There’s also a new Single Take camera setting, which low-key might be one of the more exciting innovations that Samsung are introducing this time around.
Rather than add yet another camera setting you’ll probably forget to use into the mix, Single Take lets you hit record, point the camera on the S20 at your subject and let an AI do what it can with the results. It's marginally more time-consuming than taking photos normally but you're left with up to 10 shots and 4 videos at the end of the process. Overall, Single Take seems really neat in action - though I wish you could leave it running for more than just ten seconds at a time and that you could have more control over the results. The ability to just outright veto sepia filters wouldn't go awry.
There’s no word yet on whether Single Take will be retroactively added to older Galaxy devices but, from what I’ve used of it so far, I suspect it'll make the S20 camera experience feel plenty different in the meantime.
Building on these qualities, the S20 Ultra 5G sits as the apex predator of the lineup.
Like the name might suggest, it’s envisaged as a worthy alternative to Apple’s own photography powerhouse. To that end, the S20 Ultra features a quad-lens rear camera that combines a 108-megapixel main (wide) lens, a 48-megapixel telephoto lens, a time-of-flight sensor and a 12-megapixel ultra wide lens.
Those specs summarize neatly into the ability to take photos with up to 10x optical zoom and 100x digital zoom. That puts the S20 Ultra on par with beasts like the Huawei P30 Pro and Oppo Reno 5G. As with those devices, the 100x zoom mode is fairly limited in its actual utility but the middle-of-the-table settings allow more much more freedom in shot composition than the cheaper devices.
Using the S20 and S20 Ultra 5G next to one another, I initially found that there wasn’t a huge difference in how each device functioned at 4x zoom. However, bumping the dial up to 10x saw the extra megapixels at the S20 Ultra’s disposal make themselves known. Images taken using the more expensive device were significantly less noisy at higher zoom settings. That's not a particularly surprising revelation but if you're looking to choose between the two devices, it's worth knowing about.
Still, there’s something to be said about the standard S20. Even if it falls short of the high-end optics offered by the S20 Ultra 5G, the 3x zoom and improved low-light performance make it feel like a more than decent upgrade on last year’s Samsung Galaxy Note10+.
What’s more, picking up and handling the device, I found myself immediately drawn to and charmed by the smaller form-factor.
The trend towards larger smartphones and away from smaller screens is something of a self-fulfilling prophecy at this point.

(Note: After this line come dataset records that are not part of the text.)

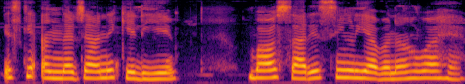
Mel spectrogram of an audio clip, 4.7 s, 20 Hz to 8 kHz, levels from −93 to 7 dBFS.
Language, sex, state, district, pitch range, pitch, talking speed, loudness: Hindi, female, Jharkhand, Deoghar, 225-260 Hz, 240 Hz, 140 wpm, -13 LUFS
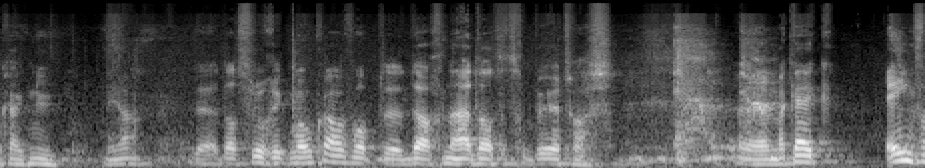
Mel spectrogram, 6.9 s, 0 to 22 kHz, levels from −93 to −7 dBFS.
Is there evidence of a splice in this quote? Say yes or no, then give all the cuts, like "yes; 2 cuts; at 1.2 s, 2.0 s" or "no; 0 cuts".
no; 0 cuts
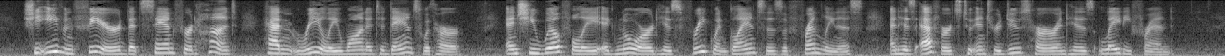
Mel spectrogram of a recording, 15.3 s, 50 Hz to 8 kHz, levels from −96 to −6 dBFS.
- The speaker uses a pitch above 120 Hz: Yes, high, 190 Hz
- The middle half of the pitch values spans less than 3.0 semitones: No, average, 4.7 semitones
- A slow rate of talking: Yes, slow, 125 wpm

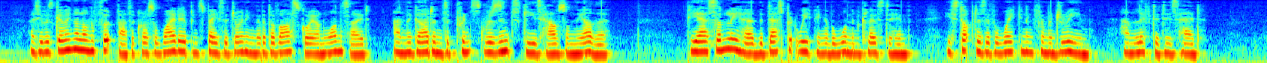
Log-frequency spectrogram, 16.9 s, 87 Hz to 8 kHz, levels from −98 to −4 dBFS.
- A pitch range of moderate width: No, narrow, 2.2 semitones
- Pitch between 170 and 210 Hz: Yes, medium, 185 Hz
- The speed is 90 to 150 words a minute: No, average, 185 wpm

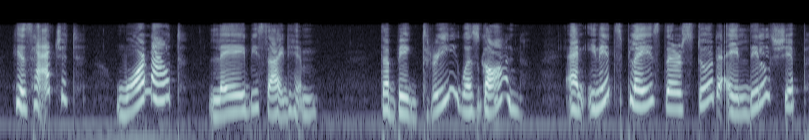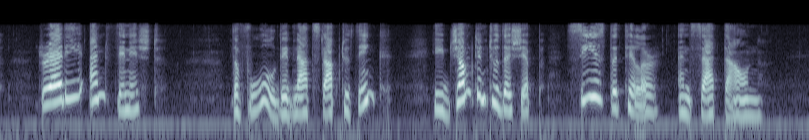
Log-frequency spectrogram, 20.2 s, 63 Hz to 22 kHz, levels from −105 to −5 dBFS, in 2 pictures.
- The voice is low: No, high, 230 Hz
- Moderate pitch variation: No, wide, 8.6 semitones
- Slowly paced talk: Yes, slow, 125 wpm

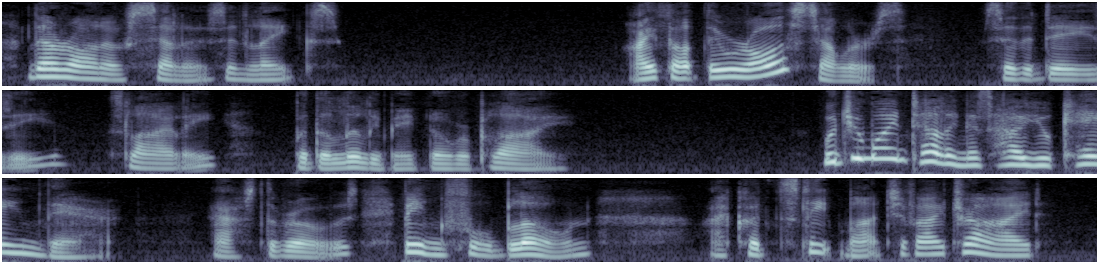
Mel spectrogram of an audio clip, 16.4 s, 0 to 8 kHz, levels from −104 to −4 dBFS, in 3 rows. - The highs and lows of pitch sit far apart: Yes, wide, 7.3 semitones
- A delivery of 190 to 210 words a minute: No, average, 160 wpm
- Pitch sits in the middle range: Yes, medium, 180 Hz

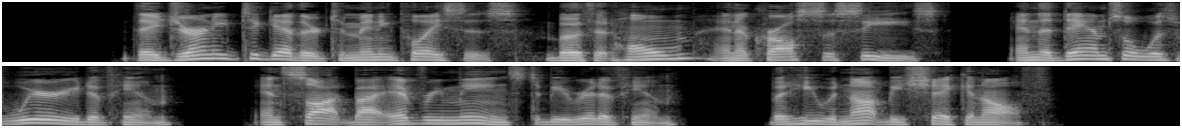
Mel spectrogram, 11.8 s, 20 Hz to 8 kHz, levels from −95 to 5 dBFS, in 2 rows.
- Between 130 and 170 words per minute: No, average, 190 wpm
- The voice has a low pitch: Yes, low, 130 Hz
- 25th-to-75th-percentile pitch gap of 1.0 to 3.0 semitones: No, average, 4.5 semitones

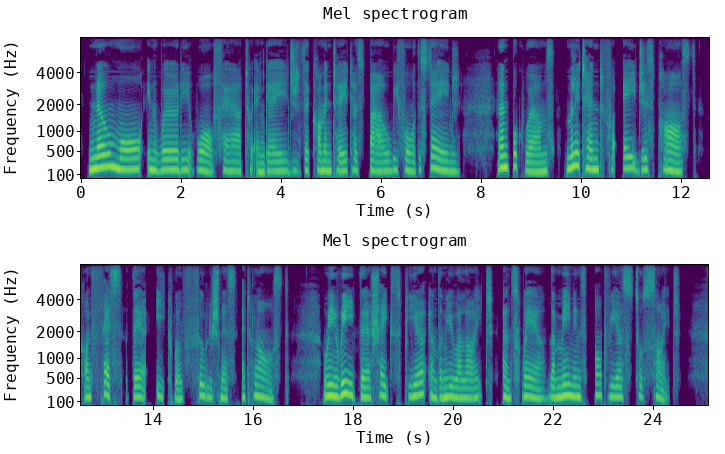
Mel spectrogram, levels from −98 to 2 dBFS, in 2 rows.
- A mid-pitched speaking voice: Yes, medium, 170 Hz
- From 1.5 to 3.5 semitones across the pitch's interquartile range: Yes, average, 2.7 semitones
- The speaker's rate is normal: No, slow, 95 wpm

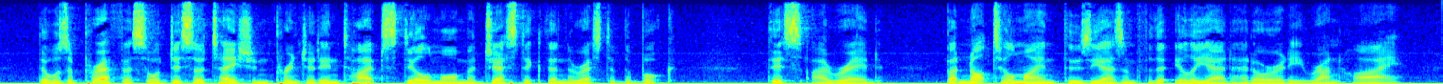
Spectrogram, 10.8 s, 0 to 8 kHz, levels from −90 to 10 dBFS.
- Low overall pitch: Yes, very low, 95 Hz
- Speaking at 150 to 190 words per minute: Yes, average, 185 wpm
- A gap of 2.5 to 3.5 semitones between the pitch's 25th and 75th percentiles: Yes, average, 3.0 semitones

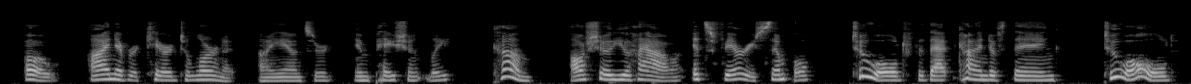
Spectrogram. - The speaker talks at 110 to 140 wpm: Yes, slow, 135 wpm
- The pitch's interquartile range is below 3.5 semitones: Yes, average, 3.0 semitones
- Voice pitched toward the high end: Yes, high, 200 Hz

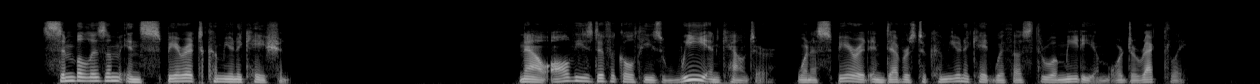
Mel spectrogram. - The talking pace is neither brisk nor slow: No, slow, 110 wpm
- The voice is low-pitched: Yes, low, 115 Hz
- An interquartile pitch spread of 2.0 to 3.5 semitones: No, wide, 5.4 semitones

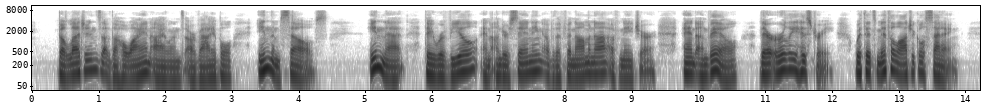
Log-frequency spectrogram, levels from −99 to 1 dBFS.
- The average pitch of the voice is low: Yes, low, 110 Hz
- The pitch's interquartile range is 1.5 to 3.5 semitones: No, average, 4.5 semitones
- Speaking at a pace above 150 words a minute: No, slow, 135 wpm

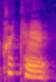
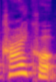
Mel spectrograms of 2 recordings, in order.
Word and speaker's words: Cricut: it it's so bad i know that it's cricket but my brain reads it like cry cut because let's be real that is how you would phonetically say that cricot yeah i just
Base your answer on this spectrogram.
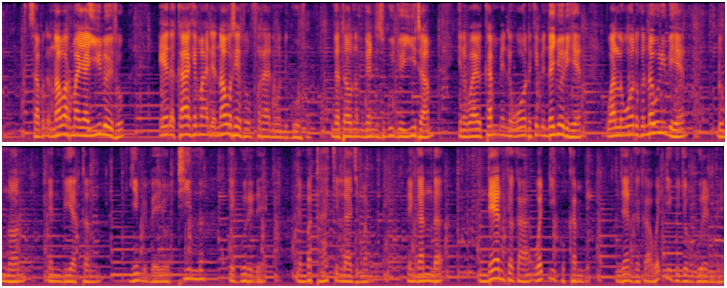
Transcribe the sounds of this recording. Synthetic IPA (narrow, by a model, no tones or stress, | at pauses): sabaɗanawaɾmajajilojtɔ | ʔɛɗakakɛmaɗɛnawatɛtɔfɔtaniwondiɡɔtuŋɡatawnamŋɡandisuɡud͡ʒɔjitam | ʔɛnawaːwikamɓɛndɛwɔdɔkɛɓɛndaɲoɾihɛn | walːawɔdɔkɔnawɾiɓɛhɛnɗumnɔn | ʔɛnbijatːanjimɓɛbɛ̰jɔ̰tʰinːa | ɛɡuɾɛɗɛ̰ | ɓɛmbatːahakːilːad͡ʒimaɓːɛɓɛŋɡanːda | ndɛnkakawaɗːikɔkamɓɛndɛnkaka̰wa̰ɗːikɔd͡ʒɔmɡuɾɛnbɛ̰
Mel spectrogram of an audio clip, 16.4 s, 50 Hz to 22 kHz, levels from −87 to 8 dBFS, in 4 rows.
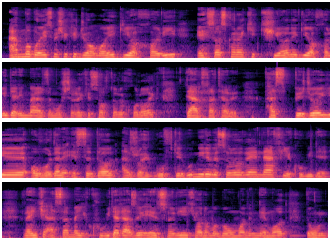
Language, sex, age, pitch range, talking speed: Persian, male, 30-49, 120-145 Hz, 175 wpm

Again and again, consumers are asked to choose between a more compact form-factor and better specs or features - only to choose the latter.
Nevertheless, there’s something I find more personally appealing about the smallest device in Samsung’s S20 line-up. Sure, the S20 Ultra is the most technically adept of the three but it’s only able to be so because of the larger form-factor. It’s a bigger phone, so it only makes sense it has a larger battery and room for additional camera components.
By contrast, the Samsung Galaxy S20 feels like it does more with less. Despite the 4000mAh battery inside it, the 6.3-inch device feels almost freakishly lightweight. It’s not going to necessarily match the overkill-grade Ultra in a blow-for-blow comparison but it’s still going to give most other flagships a run for their money.
My head knows that the Samsung Galaxy S20 Ultra is the portable photography-focused machine I can’t wait to mess with but, at this stage, my heart might already belongs to the Samsung Galaxy S20.
The Samsung Galaxy S20, Samsung Galaxy S20+ and Samsung Galaxy S20 Ultra 5G are set to launch in Australia on March 6th.